### What you need to do
Repeat exactly the lines below, from the line containing "Base your answer on this spectrogram." through the last line, both included. Leave out any pictures.
____ Extracted entries
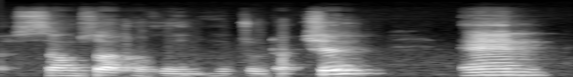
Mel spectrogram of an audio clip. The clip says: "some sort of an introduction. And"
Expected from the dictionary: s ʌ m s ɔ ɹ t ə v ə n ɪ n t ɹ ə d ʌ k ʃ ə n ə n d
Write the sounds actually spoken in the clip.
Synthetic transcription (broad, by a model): s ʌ m s ɔ ɹ t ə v ə n ɪ n t ɹ ə d ʌ k ʃ ə n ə n d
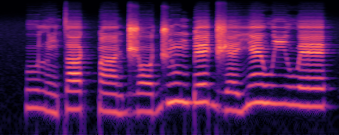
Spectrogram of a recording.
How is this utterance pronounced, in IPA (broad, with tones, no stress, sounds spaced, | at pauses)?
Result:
u˦ l ĩ˧ t a˦ k͡p ã˧ d͡ʒ ɔ˧ d͡ʒ ũ˦ ɡ͡b ɛ˦ d͡ʒ ɛ˧ j ɛ̃˦ w i˦ w ɛ˦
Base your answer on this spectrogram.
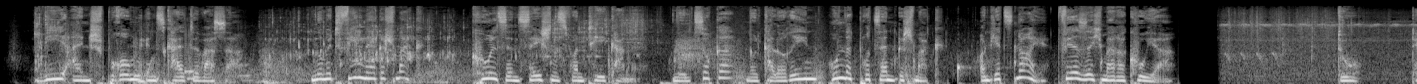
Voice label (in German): Sprecher Showreel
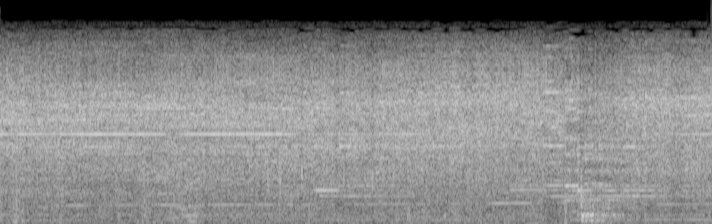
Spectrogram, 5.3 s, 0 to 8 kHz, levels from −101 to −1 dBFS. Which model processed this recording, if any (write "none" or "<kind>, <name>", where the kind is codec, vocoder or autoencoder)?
none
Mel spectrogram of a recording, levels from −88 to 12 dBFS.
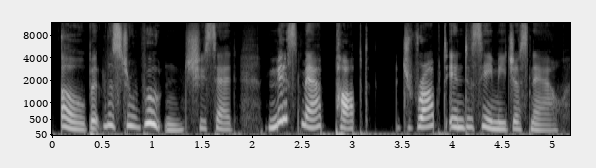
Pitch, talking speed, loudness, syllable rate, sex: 245 Hz, 175 wpm, -18 LUFS, 4.5 syllables/s, female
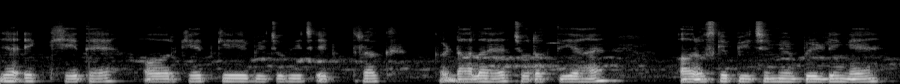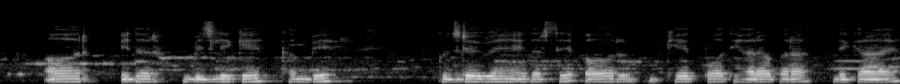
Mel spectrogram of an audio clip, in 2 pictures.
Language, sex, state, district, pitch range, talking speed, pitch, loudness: Hindi, male, Bihar, Lakhisarai, 125-145 Hz, 145 wpm, 135 Hz, -20 LUFS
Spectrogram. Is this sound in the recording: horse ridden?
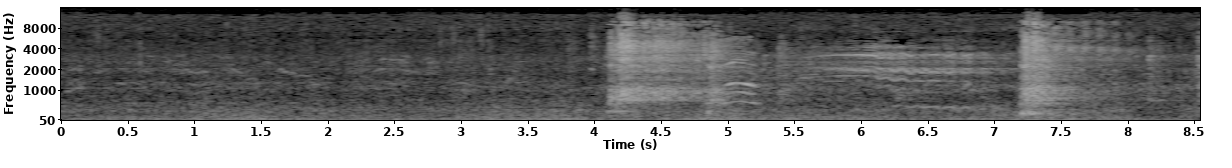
yes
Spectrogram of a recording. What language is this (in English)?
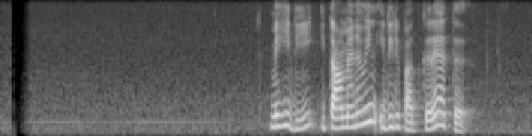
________
### Result of this exercise
Base your answer on this spectrogram.
Voice label (in German): Sprecher Showreel
Spectrogram, 5.3 s, 0 to 8 kHz, levels from −101 to −1 dBFS. Which model processed this recording, if any (write "none" or "<kind>, <name>", where the kind is codec, vocoder or autoencoder)?
none
Mel spectrogram of a recording, levels from −88 to 12 dBFS.
Pitch, talking speed, loudness, syllable rate, sex: 245 Hz, 175 wpm, -18 LUFS, 4.5 syllables/s, female
Mel spectrogram of an audio clip, in 2 pictures.
Language, sex, state, district, pitch range, talking speed, pitch, loudness: Hindi, male, Bihar, Lakhisarai, 125-145 Hz, 145 wpm, 135 Hz, -20 LUFS
Spectrogram. Is this sound in the recording: horse ridden?
yes
Spectrogram of a recording. What language is this (in English)?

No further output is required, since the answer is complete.